As first discussed here and here, in July 2013 the First Circuit Court of Appeals held in Sun Capital Partners III, LP, et al. v. New England Teamsters & Trucking Industry Pension Fund that a Sun Capital Partners private equity fund (Sun Capital) constituted a “trade or business” under the controlled group rules of the Employee Retirement Income Security Act of 1974, as amended (ERISA) for multiemployer plan withdrawal liability purposes. Accordingly, a private equity fund (or affiliated funds) can be held liable for pension obligations of a bankrupt portfolio company.
Sun Capital asked the Supreme Court to review the case, but on March 3, 2014, the Supreme Court denied certiorari. The case will be remanded to the district court for additional factual development regarding the “common control” prong of the “control group” test, which is based on economic ownership instead of voting control. Although the “common control” analysis is complex, generally two entities will be considered to be under common control if one entity owns 80 percent or more of the other entity or when five or fewer persons directly or indirectly own 80 percent or more of two or more entities and have effective control over each entity.
Meanwhile, with the First Circuit Court’s decision firmly in place, private equity funds should consider its implications in the context of future acquisitions and their current portfolio company obligations.
Supreme Court Grants Certiorari in the Omnicare Case
Also on March 3, 2014, the Supreme Court granted certiorari in the Omnicare v. Laborers District Council Construction Industry Pension Fund case. The question under review is whether “[f]or purposes of a Section 11 claim, may a plaintiff plead that a statement of opinion was “untrue” merely by alleging that the opinion itself was objectively wrong, as the Sixth Circuit has concluded, or must the plaintiff also allege that the statement was subjectively false—requiring allegations that the speaker’s actual opinion was different from the one expressed—as the Second, Third, and Ninth Circuits have held?” Section 11 of the Securities Act of 1933, as amended, provides a private remedy for a purchaser of securities issued under a registration statement filed with the Securities and Exchange Commission if the registration statement “contained an untrue statement of material fact or omitted to state a material fact required to be stated therein or necessary to make the statement therein not misleading.”

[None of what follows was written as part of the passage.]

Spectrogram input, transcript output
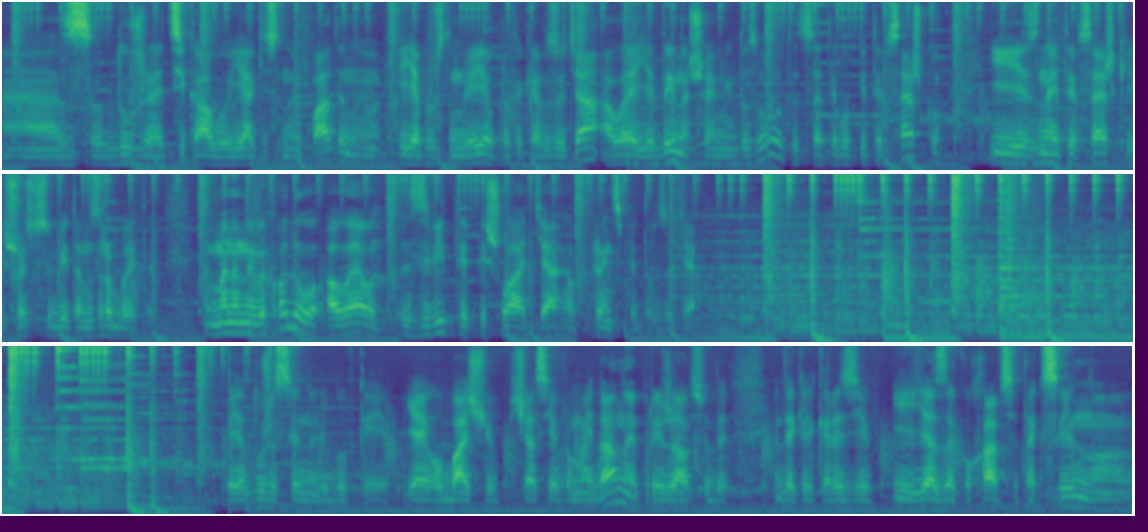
е, з дуже цікавою якісною патиною. І я просто мріяв про таке взуття, але єдине, що я міг дозволити, це типу піти в сешку і знайти в сешки і щось собі там зробити. В мене не виходило, але от звідти пішла тяга в принципі до взуття. Я дуже сильно любив Київ. Я його бачив під час Євромайдану, я приїжджав сюди декілька разів, і я закохався так сильно.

The Sixth Circuit decision in Indiana State District Council of Laborers v. Omnicare created a circuit split regarding the question of what is required to demonstrate that a statement of opinion is false or misleading. As this question is central to many securities class actions, which often hinge upon the truth or falsity of opinions, not facts, it will be interesting to see what the Supreme Court will decide.
Supreme Court Extends Whistle-Blower Protection
On March 4, 2014, in Lawson v. FMR LLC, the Supreme Court extended whistle-blower protection to subcontractors of publicly held companies. In its decision, reversing a First Circuit decision, the majority held that the whistle-blower provisions of the Sarbanes-Oxley Act cover employees of private contractors and even subcontractors that are hired by publicly traded companies. The law provides that no public company, or any employee, (sub)contractor or agent of such company, could retaliate against an employee for whistle-blowing, but it was unclear whether the law covered only the employees of public companies, or also employees of contractors who do work for public companies.
The holding in this case extends beyond the mutual fund industry, where most funds are managed by independent investment advisers instead of employees, to cover other professionals who work on a contract basis for publicly held companies, including law firms and accounting firms.